When we collect seeds from the local gardens in the camps, the plants, naturally, imprint a huge amount of information in the seeds genes, this information will help them adapt and respond to the environments and climates their mother plant has experienced. So establishing a seed bank is very important because the local seeds will be more adaptive to the local climate in the Hamada Desert, and the more we grow from these locally collected seeds, the more those plants will be familiar with the local circumstances and climatic factors and the better they know how to respond and survive.

As an art project, a seed bank could help the families who run these small scale family gardens to collect, preserve and swap seeds. But the gardens themselves are still taking slow steps to develop. We realized it’s not an easy task. It’s a long process and a lot of more work needs to be done in the gardens before we could collect the seeds or swap them. Some families could not collect the seeds from the gardens as the gardens could not make it before the plants could produce the seeds. The heat was too intense; the plants got burned or died. The practice of collecting seeds has started at a small scale, here and there. Some families have managed to collect seeds of lettuce, tomatoes, pepper and carrot. They will regrow their plants from these seeds. These are small steps, but it can be organized and improved as we learn more about the world of plants and seeds in the garden.

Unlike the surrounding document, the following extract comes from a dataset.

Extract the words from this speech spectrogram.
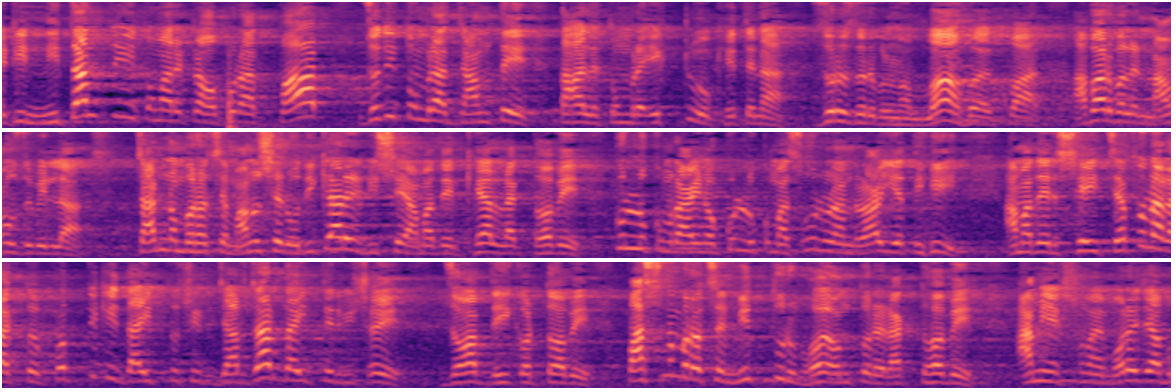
এটি নিতান্তই তোমার একটা অপরাধ পাপ। যদি তোমরা জানতে, তাহলে তোমরা একটুও খেতে না। জোরে জোরে বলেন, আল্লাহ একবার আবার বলেন, নাউজুবিল্লাহ। চার নম্বর হচ্ছে, মানুষের অধিকারের বিষয়ে আমাদের খেয়াল রাখতে হবে। কুল্লুকুম রাইন কুল্লুকুম আসুলান রাইয়াতিহি। আমাদের সেই চেতনা রাখতে হবে। প্রত্যেকেই দায়িত্বশীল, যার যার দায়িত্বের বিষয়ে জবাবদিহি করতে হবে। পাঁচ নম্বর হচ্ছে মৃত্যুর ভয় অন্তরে রাখতে হবে। আমি এক সময় মরে যাব।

Sister seed banks and collections can also be found in Almasar Library in Tifarity Neighborhood, the Nomad Garden in Mahbas Neighbourhood, Ashekua Project and Garden in Tifariti and of course in Algaada Centre for Small Scale Agricultural Research and by different other practicing families.

Our Seed Bank collection Includes vegetable seeds, fruits’ seeds, trees’ seeds as well as herbs and weeds.

We will add the list later when it gets more organized.

Seed collections and packages ©Mohamed Sleiman Labat

The Seed Bank Project won the Cultures of Resistance Award in 2022

Find out more about Cultures of Resistance Network 

Motif Art Studio Seed Bank is joining the platform Critical Seeds of Resistance, an initiative organized by Aterra Terra Lab in Palermo, Italy, to which they invited seed savers, seed libraries and banks, artists, farmers, foragers, permaculture instructors and others working with different seed saving realities and practices from around the world.

Learn more about Aterra Terra Critical Seeds of Resistance.

We will update you about the platform soon